So maybe, in a way, I did know him. Maybe we all did.

Steve Jobs, dead at 56. Too damned soon.

Jobs and the average man

In my last missive, I mentioned that Steve Jobs’ appearance at the iPad 2 event played upon my sentimental side. Therefore, it should not be a surprise when I take umbrage at this statement buried in the story I linked to before:

But the health of Apple’s chief, who runs the most highly valued tech company in the world, is more important to shareholders than it is to most of its customers, said Sarah Rotman Epps, a Forrester Research analyst focusing on personal computing.

“I don’t think the average person cares what’s going on with Apple’s leader,” she said.


There have been, in the history of American industrial culture, a large number of extraordinarily talented leaders, but some rise above all the rest (for good or bad): Henry Ford, Bill Gates, John Rockefeller, Mark Zuckerberg, and Walt Disney just to name a few that randomly pop into my head. Certainly prominent among those would be Steve Jobs, the guy who founded not one, but two wildly successful companies with high profiles in our popular culture. He’s the guy who’s fronted every significant introduction of game-changing products from Apple over the past 27 years, from the Mac, to the iMac, iPod, iPhone, and now the iPad. He not only embodies the creative genius and charisma of someone like Walt Disney, who reshaped the entertainment industry multiple times, but the business acumen of someone like Bill Gates or Henry Ford who both had clear visions of the future and the sheer willpower to make them happen. He is, without doubt, the single most talented CEO in America today (and maybe the world).

So yeah, I think the “average person” is aware of and cares about what’s happening with Apple’s leader.
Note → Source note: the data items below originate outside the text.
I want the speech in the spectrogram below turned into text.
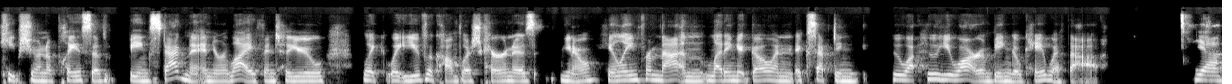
keeps you in a place of being stagnant in your life until you, like what you've accomplished, Karen, is, you know, healing from that and letting it go and accepting who, who you are and being okay with that. Yeah.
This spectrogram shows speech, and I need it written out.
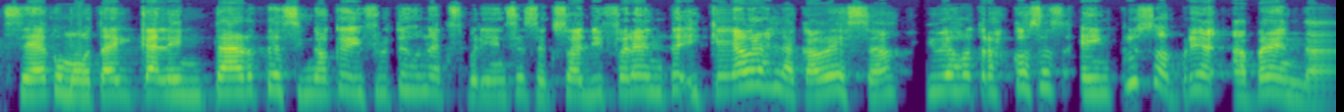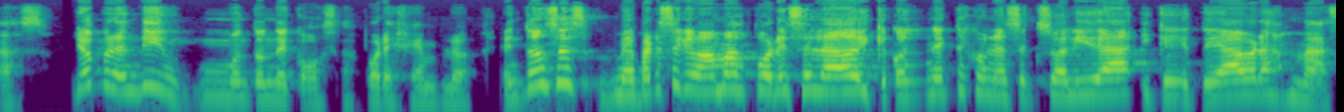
sea como tal calentarte, sino que disfrutes una experiencia sexual diferente y que abras la cabeza y veas otras cosas e incluso aprendas. Yo aprendí un montón de cosas, por ejemplo. Entonces, me parece que va más por ese lado y que conectes con la sexualidad y que te abras más.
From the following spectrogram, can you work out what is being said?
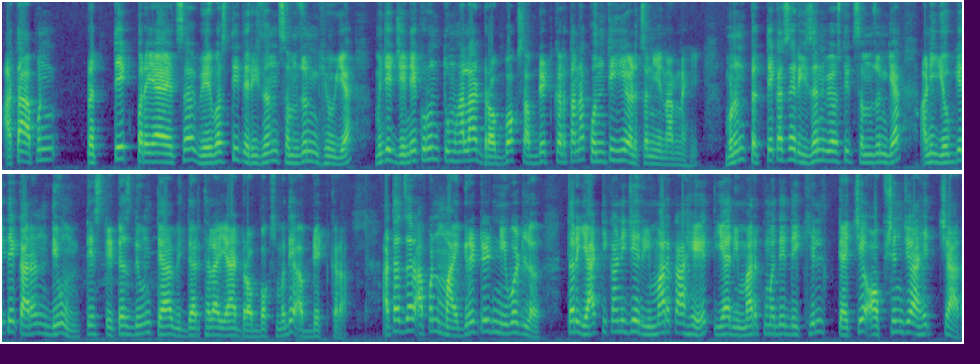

But, you know, that’s just a hunch. I don’t know that many average people.